It's fair to say that many, if not in fact most, buildings older than, say, a hundred years old have their share of peculiar happenings and are perhaps even haunted. It's also not terribly difficult to find reference to ghosts in the District of Columbia, especially in the older neighborhoods. But a vampire? Now, that takes some doing.
I'm pleased to report that I have found at least one vampire in Washington, DC, and that despite their kind's known aversion to publicity and the harsh glare of, well, anything, our vampire has made it into the historical record at least once. A Washington Post article from the 1920's goes into some detail about the story and I share it with you in the hopes that, with Halloween fast approaching, we can remain on guard and armed with knowledge against the undead.
There's little reason a tourist would find themselves in the section of town we discuss here today, but some of my local readers might want to keep their garlic handy as they walk down Florida Avenue near Gallaudet University, in Northeast Washington. Florida was once known as Boundary Avenue, as it was the dividing line between the City of Washington and the rest of the District of Columbia. That distinction has long since disappeared, but at the start of the nineteenth century, farms and empty space prevailed here. Just over Boundary, supposedly on the site of Cogswell Hall (itself haunted), was the mansion of Robert Brent, first mayor of Washington, DC. He left it to his daughter, Eleanor Pearson, and it remained in the family (more or less) until it finally burned in 1917, after a long period of decay.
At some point, in it's heyday in post-Civil War Washington, a young lady of the Pearson family was found dead with the requisite two puncture marks in the death. Whether this was inflicted by a stranger, or she had been having an affair with a dark-haired European prince as some allege, is unknown. As a side note, much of DC's social history in the Gilded Age concerns young, well to do, fashionable ladies falling in love with European "royalty", often with less than optimal results.
Anyway, the young lady was laid to rest in the Brent family vault and that's when the fun started. Remember, this area of town was largely rural at this time, in many ways a small hamlet in the woods in close proximity to the Captiol. Initially, a white-robed figure was seen to roam the area, but little attention was paid until a groom at the nearby stables turned up dead, with two puncture marks in his neck. The servants warned that this was the mark of the undead, and the local residents confirmed this when one night, the figure of Vampiress was again seen leaving the burial vault.
Once day returned, the vault was investigated, and the locals were horrified at what they found. The coffin had been remeved from it's recent resting place and the still freh flowers were distrubed. But most dismaying, the body of the young lady lay with rosy cheeks and "lips a bright red." Worse yet, the watchers "discovered the front teeth were as long and sharp as the teeth of a wolf."
The remains were re-interred, and quiet resumed in the sleepy hamlet. The locals slowly moved on, until one evening several months later a passerby came upon the vision of the young woman, who turned towards him and gave a terrible laugh. The man reported that "he caught the foul odor of the charnel house and saw the gleam of hell fire in the eyes of the thing that came forth from the dead to the eerie sound as of whispering among the dead, holding communion with the dead." The man was dead within a week of this report.
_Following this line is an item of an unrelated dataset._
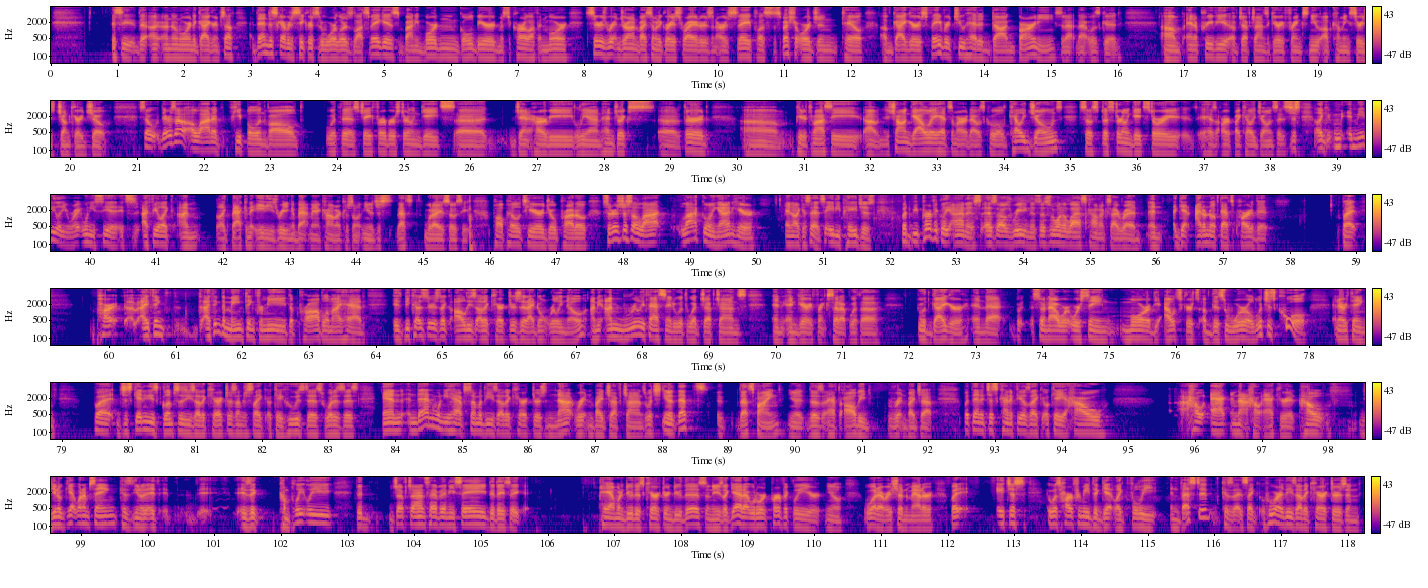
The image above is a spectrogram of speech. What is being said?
See, the unknown warren to Geiger himself. Then discovered the secrets of the warlords of Las Vegas, Bonnie Borden, Goldbeard, Mr. Karloff, and more. Series written drawn by some of the greatest writers and artists today, plus the special origin tale of Geiger's favorite two-headed dog, Barney. So that, that was good. Um, and a preview of Geoff Johns and Gary Frank's new upcoming series, Junkyard Joe. So there's a, a lot of people involved with this Jay Faerber, Sterling Gates, uh, Janet Harvey, Leon Hendrix, uh, third um, Peter Tomasi, uh, Sean Galloway had some art that was cool. Kelly Jones, so the Sterling Gates story has art by Kelly Jones. It's just like immediately right when you see it, it's I feel like I'm like back in the 80s reading a Batman comic or something. You know, just that's what I associate. Paul Pelletier, Joe Prado. So there's just a lot lot going on here. And like I said, it's 80 pages. But to be perfectly honest, as I was reading this, this is one of the last comics I read. And again, I don't know if that's part of it. But part I think I think the main thing for me, the problem I had is because there's like all these other characters that I don't really know. I mean, I'm really fascinated with what Geoff Johns and, and Gary Frank set up with uh with Geiger and that. But so now we're we're seeing more of the outskirts of this world, which is cool and everything. But just getting these glimpses of these other characters, I'm just like, okay, who is this? What is this? And and then when you have some of these other characters not written by Geoff Johns, which you know that's that's fine. You know, it doesn't have to all be written by Geoff But then it just kind of feels like, okay, how how ac- not how accurate, how you know, get what I'm saying? Because you know, it, it, it, is it completely? Did Geoff Johns have any say? Did they say, "Hey, I'm going to do this character and do this," and he's like, "Yeah, that would work perfectly," or you know, whatever. It shouldn't matter. But it, just it was hard for me to get like fully invested because it's like, who are these other characters and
Shortly after this, the last resident, Eliza W. Patterson, fell on hard times and the house began it's drift downwards. The mansion, and it's associated vault, fell into disrepair and remained an object of fear to all who live around there. Eventually, the land was subdivided and sold off, and this portion was purchased for Galludet University, the nation's first school for the deaf. It's a beautiful campus, and nothing remains of the dark events of a hundred and thirty years ago. Still wouldn't wander alone under a full moon though...